Anxious to please

People who are anxious to please others are by definition insecure.

The desire to please comes from either an attempt to gain approval, or an effort to avoid disapproval.

In either case we fear how others will respond if we don’t at least try to make a positive impression.

You create your reality

The best antidote I’ve found to these fears and efforts to please others is to assert that we each create our own reality.

This helps in two ways.

First, since I create my reality, the outcomes I fear will only arise if I’m a match to them. No one can assert anything into my reality.

Second, since others create their reality they are not in fact dependent on me for sustaining their mood or the consistency of their experience. I can’t assert (or withhold) anything in their reality either.

What this means in practice is that my fears are unlikely to be realised. The reality I’ve created is one where I fear criticism and attack, but not one where criticism and attack actually happen. I don’t attract criticism and attack, I attract fear of them.

And likewise my efforts to please others…well if others are attracting pleasing circumstances they’ll receive them whether I contribute or not. And if they aren’t pleased by my efforts that’s because they aren’t a match for being pleased anyway!

The simple fact is that most people are emotionally consistent within a range, and they filter and actively engage with their reality in ways that vastly outstrip our efforts to please them – or not please them.

Sudden change of character

The bottom line is that you get back what you are broadcasting. If you stop trying to please people, but feel terrified of the consequences then rest assured you will find some consequences that terrify you.

If you soothe your fears and gently allow yourself to remain centred and content, then you will be able to let go of the urge to please them and you will see only positive and affirming consequences of your own interior change.

Pleasing others, denying ourselves

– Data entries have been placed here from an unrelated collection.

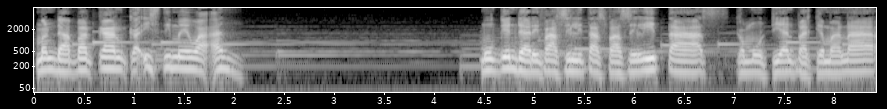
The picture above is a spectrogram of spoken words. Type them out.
Mendapatkan keistimewaan. Mungkin dari fasilitas-fasilitas, kemudian bagaimana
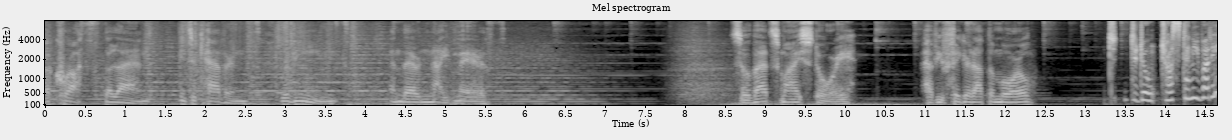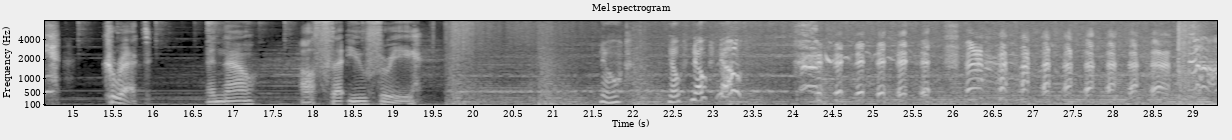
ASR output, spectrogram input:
across the land, into caverns, ravines, and their nightmares. So that's my story. Have you figured out the moral? D- don't trust anybody? Correct. And now, I'll set you free. No, no, no, no! Ah!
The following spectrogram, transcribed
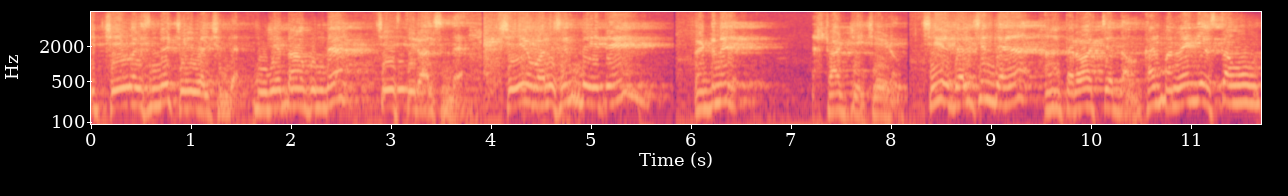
ఇది చేయవలసిందే చేయవలసిందే. నువ్వు చేద్దాం అనుకుందా? చేసి తీరాల్సిందే. చేయవలసిందైతే వెంటనే స్టార్ట్ చేయి చేయడం. చేయదలిసిందే తర్వాత చేద్దాం. కానీ మనం ఏం చేస్తాము?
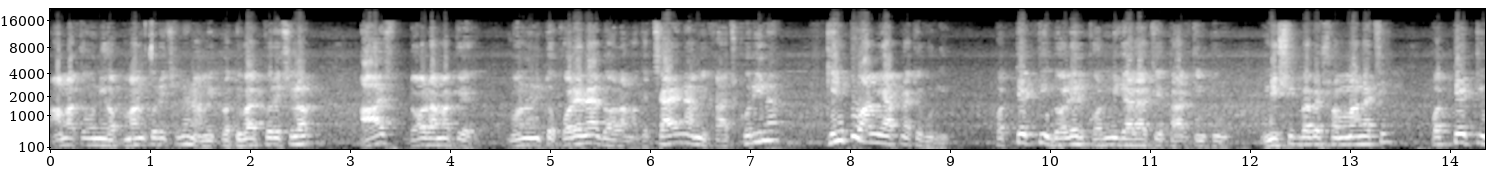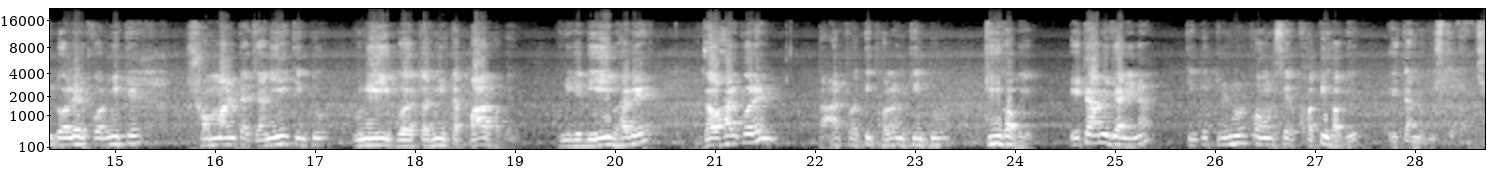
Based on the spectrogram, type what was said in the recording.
আমাকে উনি অপমান করেছিলেন, আমি প্রতিবাদ করেছিলাম। আজ দল আমাকে মনোনীত করে না, দল আমাকে চায় না, আমি কাজ করি না। কিন্তু আমি আপনাকে বলি, প্রত্যেকটি দলের কর্মী যারা আছে, তার কিন্তু নিশ্চিতভাবে সম্মান আছে। প্রত্যেকটি দলের কর্মীকে সম্মানটা জানিয়ে কিন্তু উনি এই বৈতরণীটা পার হবেন। উনি যদি এইভাবে ব্যবহার করেন তার প্রতিফলন কিন্তু কী হবে এটা আমি জানি না কিন্তু তৃণমূল কংগ্রেসের ক্ষতি হবে এটা আমি বুঝতে পারছি।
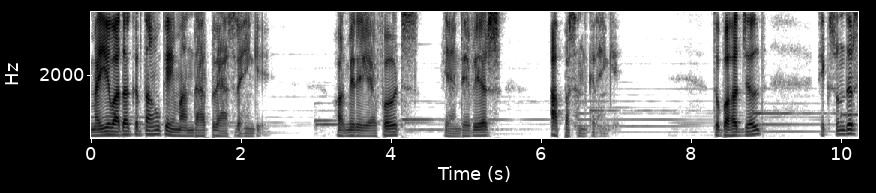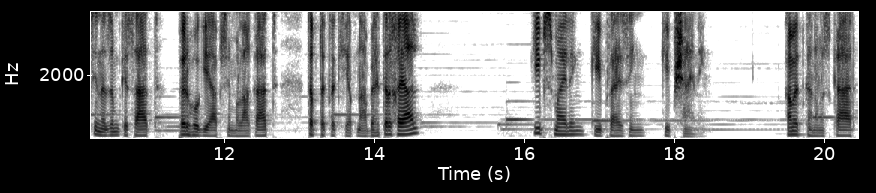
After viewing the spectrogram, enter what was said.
मैं ये वादा करता हूँ कि ईमानदार प्रयास रहेंगे और मेरे एफर्ट्स या एंडेवियर्स आप पसंद करेंगे। तो बहुत जल्द एक सुंदर सी नज़म के साथ फिर होगी आपसे मुलाकात। तब तक रखिए अपना बेहतर ख्याल। Keep smiling keep rising keep shining Amit का नमस्कार।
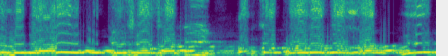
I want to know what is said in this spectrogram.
असे लोक आहेत. देशासाठी आमचा प्राणाचा लाख एक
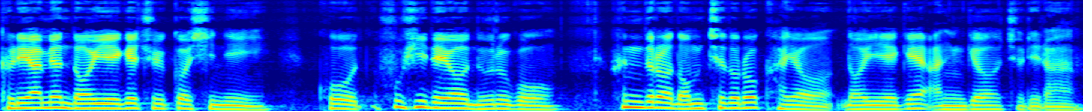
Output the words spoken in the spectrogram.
그리하면 너희에게 줄 것이니 곧 후히되어 누르고 흔들어 넘치도록 하여 너희에게 안겨주리라.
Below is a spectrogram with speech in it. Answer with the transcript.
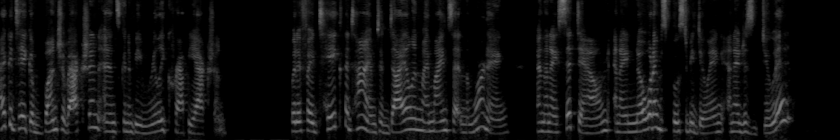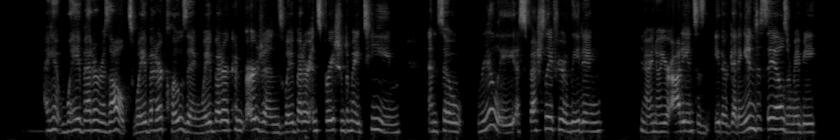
i could take a bunch of action and it's going to be really crappy action but if I take the time to dial in my mindset in the morning and then I sit down and I know what I'm supposed to be doing and I just do it, I get way better results, way better closing, way better conversions, way better inspiration to my team. And so, really, especially if you're leading, you know, I know your audience is either getting into sales or maybe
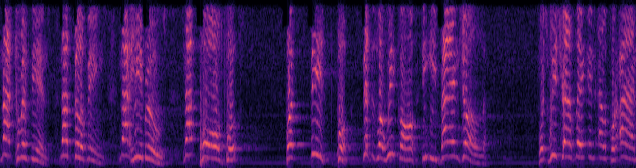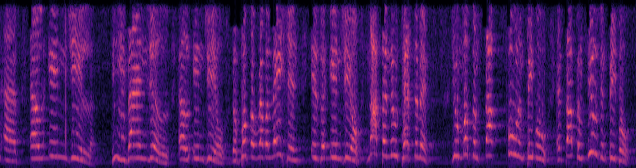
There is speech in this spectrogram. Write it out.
Not Corinthians. Not Philippians. Not Hebrews. Not Paul's books. But this book. This is what we call the Evangel. Which we translate in Al-Quran as Al-Injil. The Evangel, El-Injil. The book of Revelation is the Injil, not the New Testament. You Muslims stop fooling people and stop confusing people.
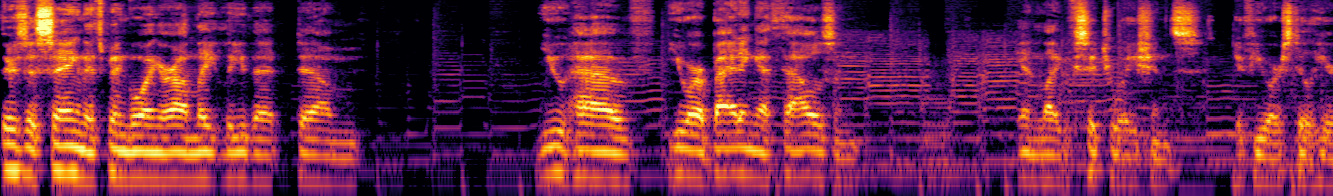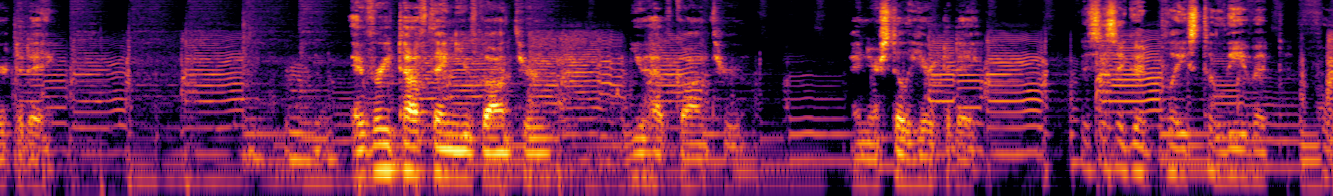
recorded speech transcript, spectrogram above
There's a saying that's been going around lately that um, you have you are batting a thousand in life situations if you are still here today. Every tough thing you've gone through, you have gone through, and you're still here today. This is a good place to leave it for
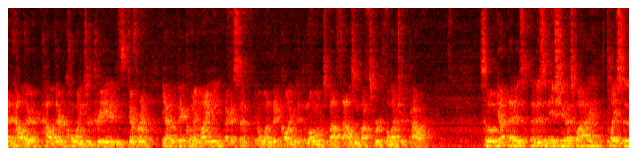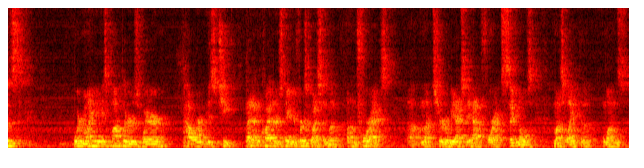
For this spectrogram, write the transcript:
and how their how their coins are created is different. Yeah, but Bitcoin mining, like I said, you know, one Bitcoin at the moment is about a thousand bucks worth of electric power. So yeah, that is that is an issue. That's why places where mining is popular is where power is cheap. And I didn't quite understand your first question, but on forex, uh, I'm not sure. We actually have forex signals, much like the ones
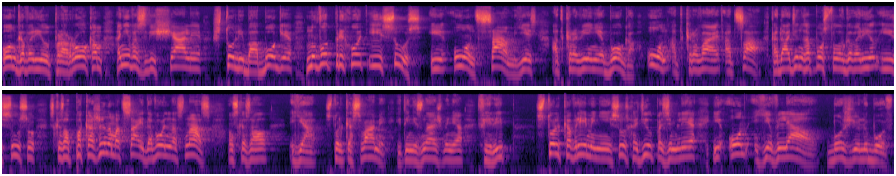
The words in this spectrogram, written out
Он говорил пророкам, они возвещали что-либо о Боге. Но вот приходит Иисус, и Он сам есть откровение Бога. Он открывает Отца. Когда один из апостолов говорил Иисусу, сказал, покажи нам Отца и довольно с нас, Он сказал, я столько с вами, и ты не знаешь меня, Филипп. Столько времени Иисус ходил по земле, и Он являл Божью любовь,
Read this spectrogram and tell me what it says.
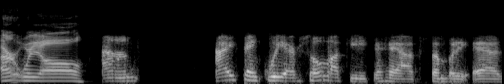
Aren't we all? Um, I think we are so lucky to have somebody as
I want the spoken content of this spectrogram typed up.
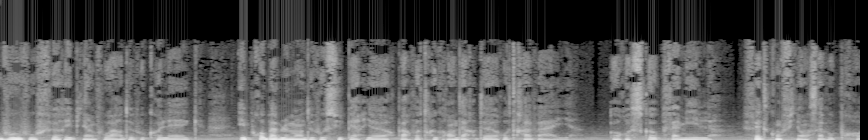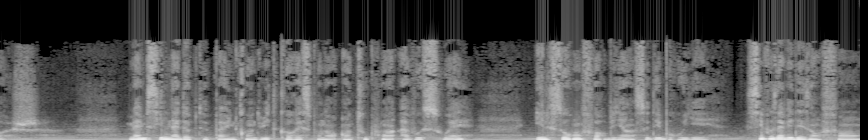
Vous vous ferez bien voir de vos collègues et probablement de vos supérieurs par votre grande ardeur au travail. Horoscope Famille. Faites confiance à vos proches. Même s'ils n'adoptent pas une conduite correspondant en tout point à vos souhaits, ils sauront fort bien se débrouiller. Si vous avez des enfants,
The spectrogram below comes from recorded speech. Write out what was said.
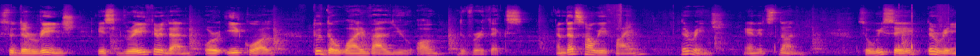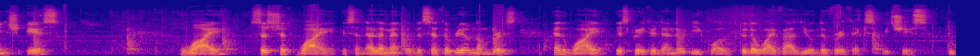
So the range is greater than or equal to the y value of the vertex. And that's how we find the range. And it's done. So we say the range is y such that y is an element of the set of real numbers and y is greater than or equal to the y value of the vertex which is 2.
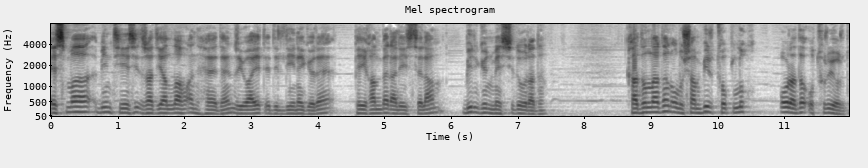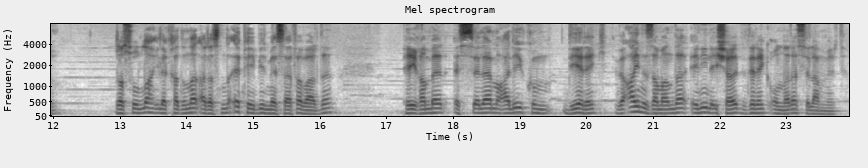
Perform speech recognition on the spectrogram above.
Esma bin Yezid radıyallahu anh'den rivayet edildiğine göre Peygamber aleyhisselam bir gün mescide uğradı. Kadınlardan oluşan bir topluluk orada oturuyordu. Resulullah ile kadınlar arasında epey bir mesafe vardı. Peygamber Esselamu Aleyküm diyerek ve aynı zamanda eliyle işaret ederek onlara selam verdi.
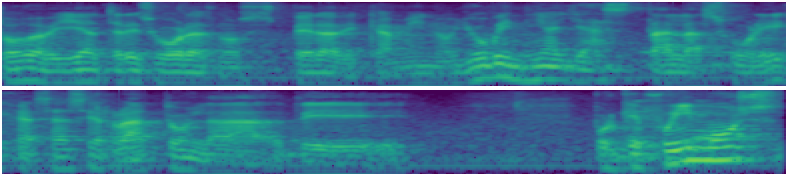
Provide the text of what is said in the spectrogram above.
Todavía tres horas nos espera de camino. Yo venía ya hasta las orejas hace rato en la de... Porque fuimos,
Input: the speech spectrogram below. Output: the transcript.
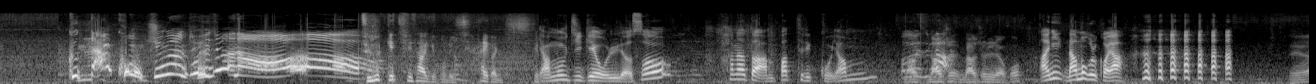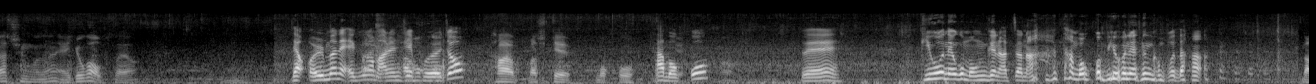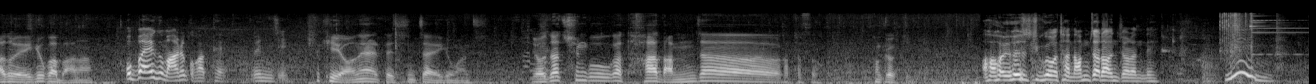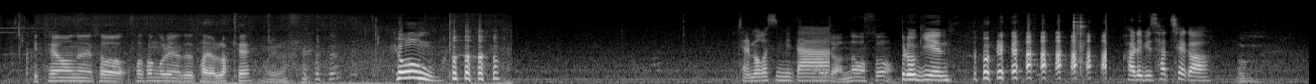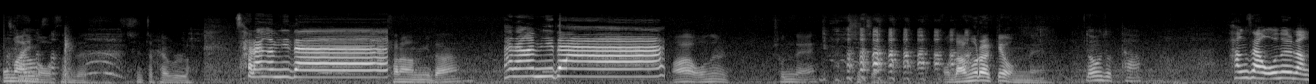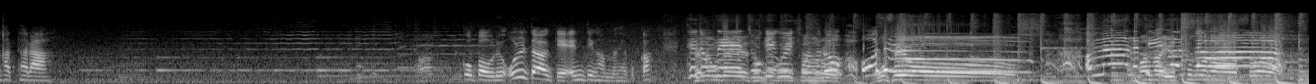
그 땅콩 주면 되잖아. 드럽게 치사하게 부리지. 아 이건 씨. 야무지게 올려서 하나 더안 빠뜨리고 얌. 나, 놔주, 놔주려고? 아니 나 먹을 거야. 내 여자친구는 애교가 없어요. 내가 얼마나 애교가 많은지 다. 보여줘. 다 맛있게 먹고. 다 먹고. 왜? 비워내고 먹는 게 낫잖아. 다 먹고 비워내는 것보다. 나도 애교가 많아. 오빠 애교 많을 것 같아. 왠지. 특히 연애할 때 진짜 애교 많지. 여자친구가 다 남자 같았어. 성격이. 아 여자친구가 다 남자라는 줄 알았네. 이태원에서 서성거리는 애들 다 연락해? 뭐. 형. 잘 먹었습니다. 아직 안 나왔어. 그러기엔 가리비 사체가 너무 많이 나왔어? 먹었었는데 진짜 배불러. 사랑합니다. 사랑합니다. 사랑합니다. 아 오늘 좋네. 진짜. 어, 나무랄 게 없네. 너무 좋다. 항상 오늘만 같아라. 그 오빠 우리 올드하게 엔딩 한번 해볼까? 태종대 조개구이촌으로 오세요. 오세요. 엄마 나 엄마 TV 봤어.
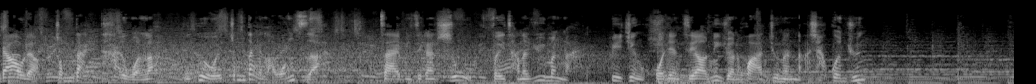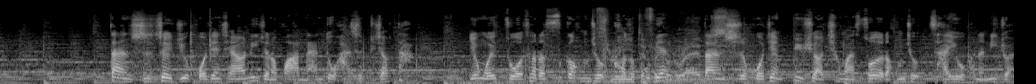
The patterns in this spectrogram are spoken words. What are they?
漂亮，中袋太稳了，不愧为中袋老王子啊！塞比这杆失误非常的郁闷啊，毕竟火箭只要逆转的话就能拿下冠军。但是这局火箭想要逆转的话，难度还是比较大，因为左侧的四个红球靠着护边，但是火箭必须要清完所有的红球才有可能逆转。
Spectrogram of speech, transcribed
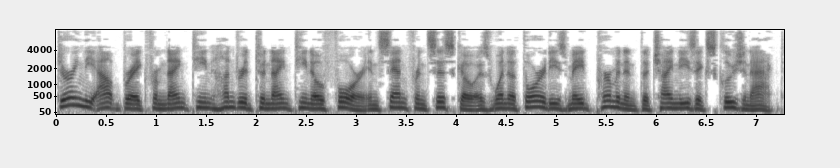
During the outbreak from 1900 to 1904 in San Francisco is when authorities made permanent the Chinese Exclusion Act.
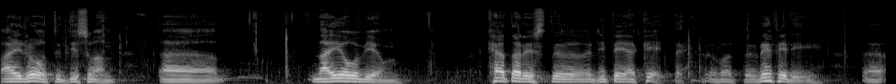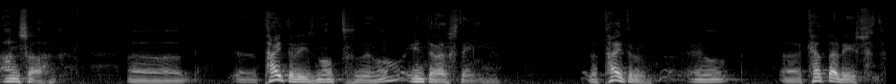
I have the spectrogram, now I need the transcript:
I wrote this one, uh, niobium catalyst uh, repair kit, but the referee uh, answered. Uh, uh, title is not you know, interesting. The title, you know, uh, catalyst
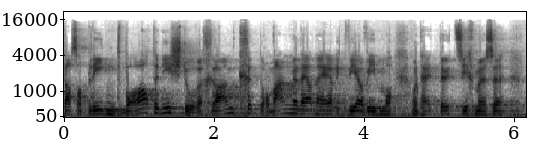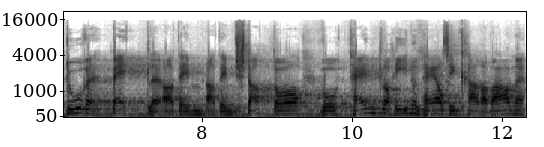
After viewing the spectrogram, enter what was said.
dass er blind geworden ist, durch eine Krankheit, durch Mangelernährung, wie auch immer, und hat dort sich müssen durchbetteln an dem, an dem Stadttor, wo die Händler hin und her sind, Karawanen,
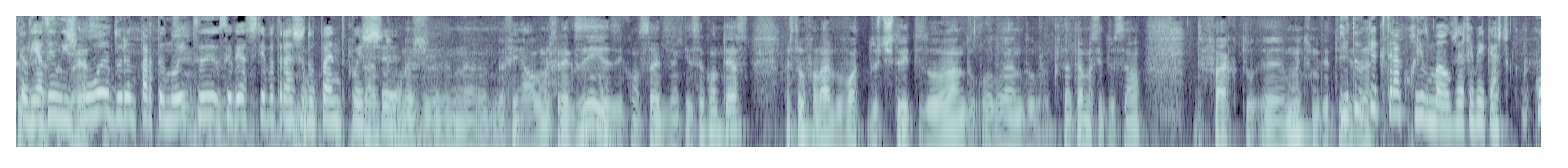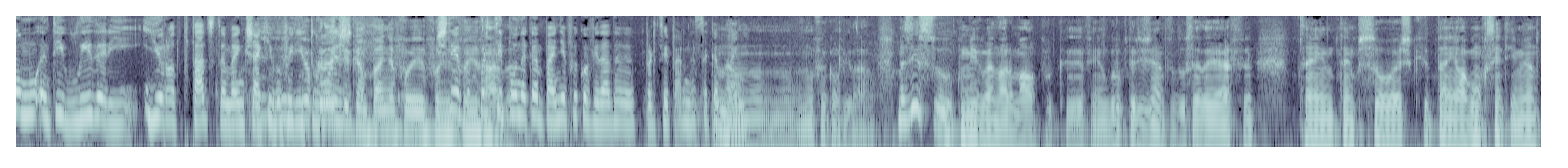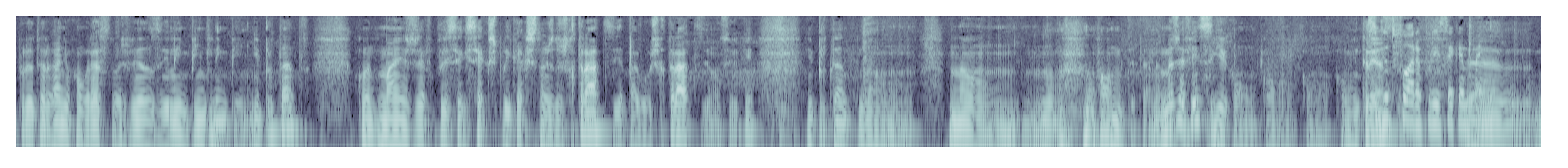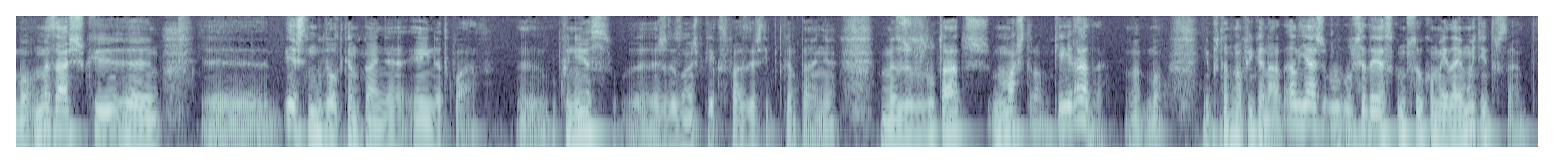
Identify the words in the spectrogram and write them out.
Aliás, em Lisboa, aparece... durante parte da noite, Sim, o CDS esteve atrás do PAN depois. Portanto, eh, mas, na, enfim, há algumas freguesias e conselhos em que isso acontece, mas estou a falar do voto dos distritos ou do ando, portanto, é uma situação de facto eh, muito negativa. E então o que é que terá corrido mal, José Ribeiro Castro? Como antigo líder e, e eurodeputado também, que já aqui foi dito Eu creio hoje, que a campanha foi, foi, esteve, foi participou na campanha, foi convidado a participar nessa campanha? Não, não, não, não foi convidado. Mas isso comigo é normal, porque enfim, o grupo dirigente do CDF tem, tem pessoas que têm algum ressentimento por eu ter ganho o Congresso duas vezes e limpinho, limpinho. E, portanto, quanto mais, é por isso é que isso é que explica as questões dos retratos e apagou os retratos e não sei o quê. E, portanto, não, não, não, não vale muito a pena. Mas, enfim, segui com, com, com, com interesse. Seguiu de fora, por isso a campanha. Uh, bom, mas acho que uh, uh, este modelo de campanha é inadequado. Uh, conheço uh, as razões porque é que se faz este tipo de campanha, mas os resultados mostram que é errada. É? Bom, e, portanto, não fica nada. Aliás, o, CDS começou com uma ideia muito interessante,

This Abraham-Hicks excerpt explains how we end up feeling bad while trying to please others:

“Because the source within you adores you so much! There is nothing that is more disabling than focusing in ways that disagree with the way the source within you feels. You didn’t make that up…there were other people outside the vortex that trained you how to think about yourself. When there’s somebody outside the vortex they feel awful, and when they look at you, they feel awful. And then you say, oh something must be wrong with me because they’re lookin’ at me and they feel awful…I wish that I could behave in a way that when they look at me they would feel wonderful…and you tried…you gave that everything you had…but you just couldn’t behave in enough ways to make them feel wonderful could you, and so then your assumption was something must be wrong with me…which is the biggest flawed premise in the whole universe! And the source within you never agreed with that.”

I think this is where things go wrong for many of us, typically as children. We feel there is something wrong with us and we have to change so that others can feel better.

This idea that we are responsible for how others feel is like a noxious weed. It can take years to recognise that denying our own alignment for the sake of pleasing others is a flawed strategy that leaves us utterly depleted.

Some of us build our whole persona around the premise of pleasing others – or at least trying not to displease them. Life feels inauthentic and empty, because, as Abraham-Hicks puts it in another context:

“people have trained each other, people have trained you, they’ve said to you if you behave in this way i will love you and so you just knocked yourself out being lovable, you knocked yourself out being lovable, but you weren’t knocking yourself out being in alignment. so you never felt the love that you thought you were eliciting from others, that’s why it’s so confusing, you see.”

The love and happiness we sought can only come from alignment, and that’s as true for others as it is for us.